It will thus be seen that I have provided a compensating device for a compass in which the compensating component magnetic fields produced by its several units are always at right angles with each other and furthermore, that these auxiliary compensating magnetic fields will remain at right angles with each other despite wear oi the gear wheels 20, 21, 22 and 23 or variation in the strength of the compensating magnets 30, 31, 32 and 33.

Although in accordance with the provisions of the patent statutes I have described this invention in concrete form, I would have it understood that the invention is not limited to the exact structure described and shown since alterations and modifications will readily suggest themselves to persons skilled in the art without departing from the true spirit of this invention or from the scope of the annexed claims.

What I claim as new and desire to secure b Letters Patent oi the United States is:

l. A compensating device for compasses and the like comprising a pair of magnets, means for mounting said magnets with poles oi unlike polarity adjacent each other for rotation in a substantially vertical plane, means for simultaneously rotating said magnets in opposite directions, a second pair of magnets, means mounting said second pair of magnets with poles of unlike polarity adjacent each other for rotation in a substantially vertical plane intersecting said first mentioned plane and means for simultaneously rotating said second pair of magnets in opposite directions.

2. A compass compensating device comprising a pair of magnets arranged with poles of unlike polarity adjacent each other, mounting means providing separate axes of rotation for said magnets, and means for simultaneously rotating said magnets in opposite directions.

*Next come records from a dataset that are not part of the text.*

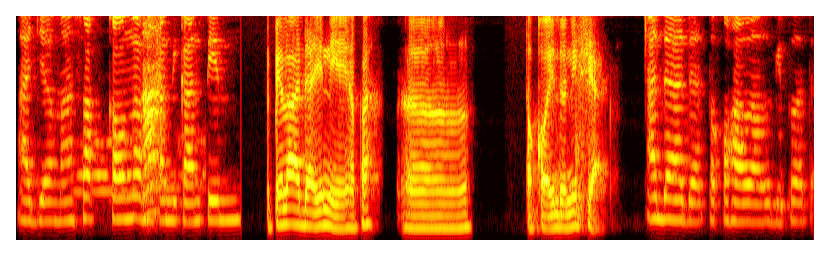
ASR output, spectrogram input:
aja masak kalau nggak makan di kantin Tapi lo ada ini apa? eh, toko Indonesia. ada ada toko halal gitu ada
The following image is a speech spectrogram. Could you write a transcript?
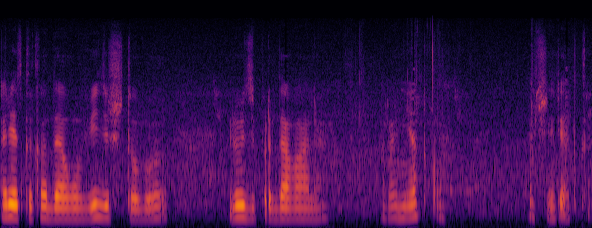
Редко, когда его видишь, чтобы люди продавали ранетку. Очень редко.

3. A compass compensating device comprising a pair oi magnets arranged with the poles of one magnet adjacent the poles of unlike polarity of the other magnet, means for mounting said magnets ior rotation in a common plane about separate axes, and means for simultaneously rotating 110 said magnets in opopsite directions.

4. A compass compensating unit comprising a pair of magnets arranged with a pole of one magnet adjacent a pole of opposite polarity of the other of said magnets, mounting means providing for rotation of said magnets in a substantially vertical plane, and means for simultaneously rotating said magnets in opposite directions.

5. A compass compensating device comprising a unit having a pair of magnets arranged with unlike poles adjacent each other, means mounting said magnets for rotation in a vertical plane, means for rotating said magnets in opopsite directions, and a second unit comprising a pair of magnets arranged with unlike poles adjacent each other, means mounting said magnets for rotation in a second vertical plane intersecting said first mentioned plane, and means for rotating the magnets of said second unit in opposite directions.

6. A compass compensating mechanism comprising a unit having a pair of magnets arranged with the poles of one of said magnets adjacent the poles of opposite polarity of the other of said magnets and means mounting said magnets for individual rotation in a substantially vertical 5 plane, a second unit comprising a pair of magnets arranged with the poles of one of said magnets adjacent the poles of opposite polarity of the other of said magnets and means mounting the magnets oi said second unit for individual rotation in a substantially vertical plane intersecting said first mentioned plane at substantiallyright angles, the magnets of each oi said pairs being located on opposite sides of the intersection of

Referenced by
Citing PatentFiling datePublication dateApplicantTitle
US2687695 *Dec 12, 1949Aug 31, 1954Byron Jackson CoMotor pump
US2941307 *Feb 4, 1955Jun 21, 1960Clare L FrisbieMagnetic compass
Classifications
U.S. Classification33/359
International ClassificationG01C17/00
Cooperative ClassificationG01C17/00
European ClassificationG01C17/00